(Collected data entries)
____________________

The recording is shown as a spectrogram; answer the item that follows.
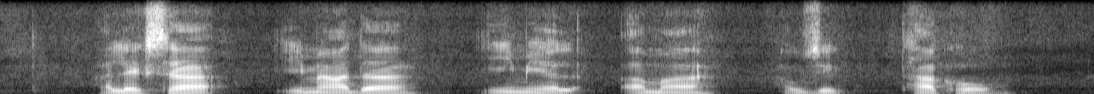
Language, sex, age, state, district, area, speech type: Manipuri, male, 18-30, Manipur, Tengnoupal, rural, read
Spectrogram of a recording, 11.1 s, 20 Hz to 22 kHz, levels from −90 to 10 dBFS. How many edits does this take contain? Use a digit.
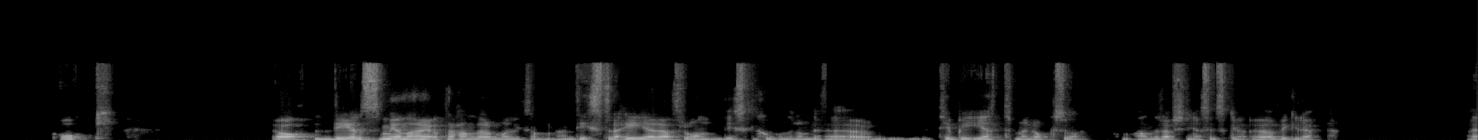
2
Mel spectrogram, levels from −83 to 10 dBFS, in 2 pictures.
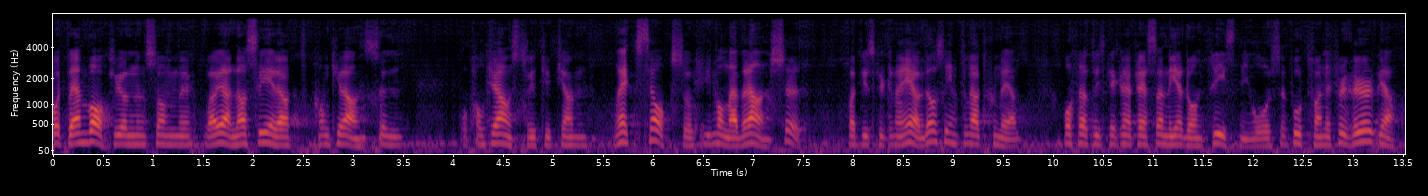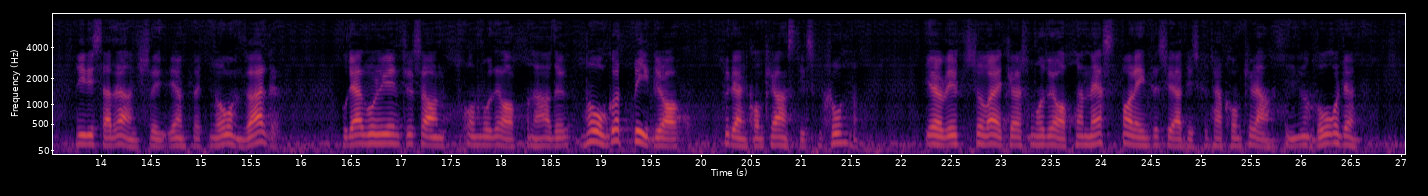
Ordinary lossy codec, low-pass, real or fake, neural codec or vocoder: none; 7.2 kHz; fake; codec, 16 kHz, 1 kbps, FunCodec, trained on Chinese and English, 50 frames a second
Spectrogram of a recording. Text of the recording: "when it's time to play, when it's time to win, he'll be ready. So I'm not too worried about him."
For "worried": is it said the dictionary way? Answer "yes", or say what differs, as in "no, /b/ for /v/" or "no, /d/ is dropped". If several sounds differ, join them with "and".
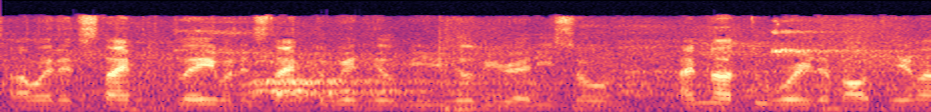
yes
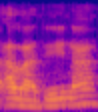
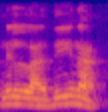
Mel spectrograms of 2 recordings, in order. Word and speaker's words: الذين: Jadi bagi pemula atau yang baru mengenal tentang bacaan Al-Quran, jadi pada kalimat alladzi atau itu dibaca alladzina, tidak nilladzina.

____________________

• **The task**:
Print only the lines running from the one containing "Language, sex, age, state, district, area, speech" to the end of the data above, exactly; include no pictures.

• **Completed exercise**:
Language, sex, age, state, district, area, speech type: Manipuri, male, 18-30, Manipur, Tengnoupal, rural, read
Spectrogram of a recording, 11.1 s, 20 Hz to 22 kHz, levels from −90 to 10 dBFS. How many edits does this take contain? Use a digit.
2
Mel spectrogram, levels from −83 to 10 dBFS, in 2 pictures.
Ordinary lossy codec, low-pass, real or fake, neural codec or vocoder: none; 7.2 kHz; fake; codec, 16 kHz, 1 kbps, FunCodec, trained on Chinese and English, 50 frames a second
Spectrogram of a recording. Text of the recording: "when it's time to play, when it's time to win, he'll be ready. So I'm not too worried about him."
For "worried": is it said the dictionary way? Answer "yes", or say what differs, as in "no, /b/ for /v/" or "no, /d/ is dropped". If several sounds differ, join them with "and".
yes
Mel spectrograms of 2 recordings, in order. Word and speaker's words: الذين: Jadi bagi pemula atau yang baru mengenal tentang bacaan Al-Quran, jadi pada kalimat alladzi atau itu dibaca alladzina, tidak nilladzina.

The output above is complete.